Advancements in user namespaces provided the next step for containers. User namespaces “allow per-namespace mappings of user and group IDs. In the context of containers, this means that users and groups may have privileges for certain operations inside the container without having those privileges outside the container.” This is similar to the concept of a jail, but with the added security of further isolation of processes, rather than jails’ concept of the modified environment.

The Linux Containers project (LXC) then added some much-needed tools, templates, libraries, and language bindings for these advancements–improving the user experience when using containers.

Enter Docker

In 2008, Docker came onto the scene (by way of dotCloud) with their eponymous container technology. The docker technology combines the work of LXC with further-improved tools for developers, increasing the user-friendliness of containers. Docker, an open source technology, is currently the most well-known project and method for deploying and managing Linux containers.

Today Red Hat and Docker, among many others, are members of the Open Container Initiative (OCI)—working toward open industry standardization of container technologies.


Standardization and the Open Container Initiative

The Open Container Initiative (OCI), part of the Linux Foundation, was launched in 2015 “for the express purpose of creating open industry standards around container formats and runtime.” This project is focused on determining and setting specifications–currently two specs: Runtime and Image.

The Runtime Specification sets open standards around a filesystem bundle, the structure of supporting files and artifacts in a container, and how that bundle is unpacked by a compliant runtime.
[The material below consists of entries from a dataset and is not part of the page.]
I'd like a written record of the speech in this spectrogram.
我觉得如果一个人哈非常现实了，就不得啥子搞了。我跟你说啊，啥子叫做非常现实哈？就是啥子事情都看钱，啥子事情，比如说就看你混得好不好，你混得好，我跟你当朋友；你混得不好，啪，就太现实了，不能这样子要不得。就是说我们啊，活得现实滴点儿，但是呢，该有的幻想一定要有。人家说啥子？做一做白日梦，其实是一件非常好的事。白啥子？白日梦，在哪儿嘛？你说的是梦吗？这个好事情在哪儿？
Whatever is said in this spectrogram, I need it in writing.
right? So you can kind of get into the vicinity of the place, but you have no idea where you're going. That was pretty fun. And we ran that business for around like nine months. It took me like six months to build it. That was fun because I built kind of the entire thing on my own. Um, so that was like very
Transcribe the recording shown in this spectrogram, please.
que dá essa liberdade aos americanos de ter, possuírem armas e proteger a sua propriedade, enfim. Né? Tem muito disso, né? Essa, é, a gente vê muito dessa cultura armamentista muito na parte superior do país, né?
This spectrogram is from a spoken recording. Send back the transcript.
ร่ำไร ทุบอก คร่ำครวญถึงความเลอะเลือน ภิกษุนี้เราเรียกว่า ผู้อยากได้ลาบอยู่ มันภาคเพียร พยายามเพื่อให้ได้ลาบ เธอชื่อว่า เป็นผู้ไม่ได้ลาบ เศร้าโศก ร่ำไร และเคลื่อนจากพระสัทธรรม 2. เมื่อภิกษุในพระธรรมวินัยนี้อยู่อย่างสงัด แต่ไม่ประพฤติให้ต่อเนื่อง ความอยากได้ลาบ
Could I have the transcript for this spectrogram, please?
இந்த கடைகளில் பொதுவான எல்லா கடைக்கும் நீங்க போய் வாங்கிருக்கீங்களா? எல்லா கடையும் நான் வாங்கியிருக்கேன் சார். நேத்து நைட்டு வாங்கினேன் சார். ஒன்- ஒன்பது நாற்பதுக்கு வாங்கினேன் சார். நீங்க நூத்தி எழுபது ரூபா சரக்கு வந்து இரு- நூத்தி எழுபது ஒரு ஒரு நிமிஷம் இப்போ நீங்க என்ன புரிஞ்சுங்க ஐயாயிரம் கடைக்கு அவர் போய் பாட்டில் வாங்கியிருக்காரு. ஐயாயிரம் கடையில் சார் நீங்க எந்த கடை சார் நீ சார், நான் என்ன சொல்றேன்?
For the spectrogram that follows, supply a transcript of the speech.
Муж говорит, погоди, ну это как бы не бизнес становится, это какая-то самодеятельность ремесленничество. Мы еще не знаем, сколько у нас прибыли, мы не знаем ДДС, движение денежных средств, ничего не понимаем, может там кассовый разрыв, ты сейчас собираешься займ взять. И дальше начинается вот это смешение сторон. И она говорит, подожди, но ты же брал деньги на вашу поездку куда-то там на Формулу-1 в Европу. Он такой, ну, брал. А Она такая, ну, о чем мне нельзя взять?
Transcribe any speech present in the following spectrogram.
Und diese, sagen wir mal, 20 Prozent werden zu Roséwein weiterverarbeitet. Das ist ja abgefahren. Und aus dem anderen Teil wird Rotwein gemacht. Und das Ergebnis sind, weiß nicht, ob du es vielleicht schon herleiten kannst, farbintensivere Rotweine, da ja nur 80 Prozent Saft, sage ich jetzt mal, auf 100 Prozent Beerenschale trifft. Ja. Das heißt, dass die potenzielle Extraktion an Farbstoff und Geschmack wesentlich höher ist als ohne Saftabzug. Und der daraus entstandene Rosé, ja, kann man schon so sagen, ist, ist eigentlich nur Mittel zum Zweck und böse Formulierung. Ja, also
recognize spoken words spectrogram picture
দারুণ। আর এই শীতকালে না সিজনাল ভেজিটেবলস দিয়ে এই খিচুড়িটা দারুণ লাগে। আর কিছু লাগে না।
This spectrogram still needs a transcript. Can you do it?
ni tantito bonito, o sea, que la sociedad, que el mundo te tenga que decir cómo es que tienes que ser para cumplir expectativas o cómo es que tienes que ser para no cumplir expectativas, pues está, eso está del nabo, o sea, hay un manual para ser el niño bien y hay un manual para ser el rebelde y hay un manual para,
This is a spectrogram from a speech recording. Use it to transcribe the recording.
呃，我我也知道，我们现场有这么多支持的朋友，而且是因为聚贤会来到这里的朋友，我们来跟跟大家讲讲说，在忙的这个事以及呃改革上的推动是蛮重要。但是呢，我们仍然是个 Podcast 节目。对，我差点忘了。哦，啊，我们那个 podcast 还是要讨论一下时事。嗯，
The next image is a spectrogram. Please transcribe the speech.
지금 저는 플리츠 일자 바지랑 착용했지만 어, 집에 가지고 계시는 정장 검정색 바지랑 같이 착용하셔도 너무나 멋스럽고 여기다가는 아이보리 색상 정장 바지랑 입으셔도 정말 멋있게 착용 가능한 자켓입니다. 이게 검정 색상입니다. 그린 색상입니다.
Basically, the spec exists to make sure containers work as intended and that all supporting assets are available and in the correct places.

OCI’s Image Specification defines how container images are created. This creation outputs “an image manifest, a filesystem serialization, and an image configuration.

These specifications work together to define what’s in a container image and its dependencies, environments, arguments, etc. necessary for the image to be run properly.


Containers are an abstraction

Linux containers are another evolutionary leap in how we develop, deploy, and manage applications. Linux container images provide portability and version control, helping ensure that what works on a developer’s laptop also works in production.

A running Linux container is less resource intensive than a virtual machine, but retains much of the application isolation, and is more easily managed as part of a larger application.

The point of Linux containers is being able to develop faster and meet business needs as they arise, rather than the which software you’re using to do that work. Don’t limit yourself to thinking of containers as holding the single application: You can use containers to hold parts of an application or services. Then you can use other technologies, such as Kubernetes, to automate and orchestrate your containerized apps. A container hosts application logic, a runtime, and dependencies, so your container can include everything, or you can build an application that comprises many containers working as microservices.


Containers in production environments

Containers are a great way to deliver software and applications to your customers faster. That means using them in production environments. And that means higher stakes for the processes running on those containers.

Fortunately Red Hat’s there to help. Red Hat has a long history of working in the open source community to make technologies–like containers–secure, stable, and reliable. It’s what we do. Then we support those technologies. So if you need help, we’re there.

Red Hat’s technologies take all of the guesswork out of doing containers the right way. Whether it’s getting your development teams on a platform built with containers in mind, running your container infrastructure on a best-in-class operating system, or providing storage solutions for the massive data generated by containers, Red Hat’s solutions have you covered.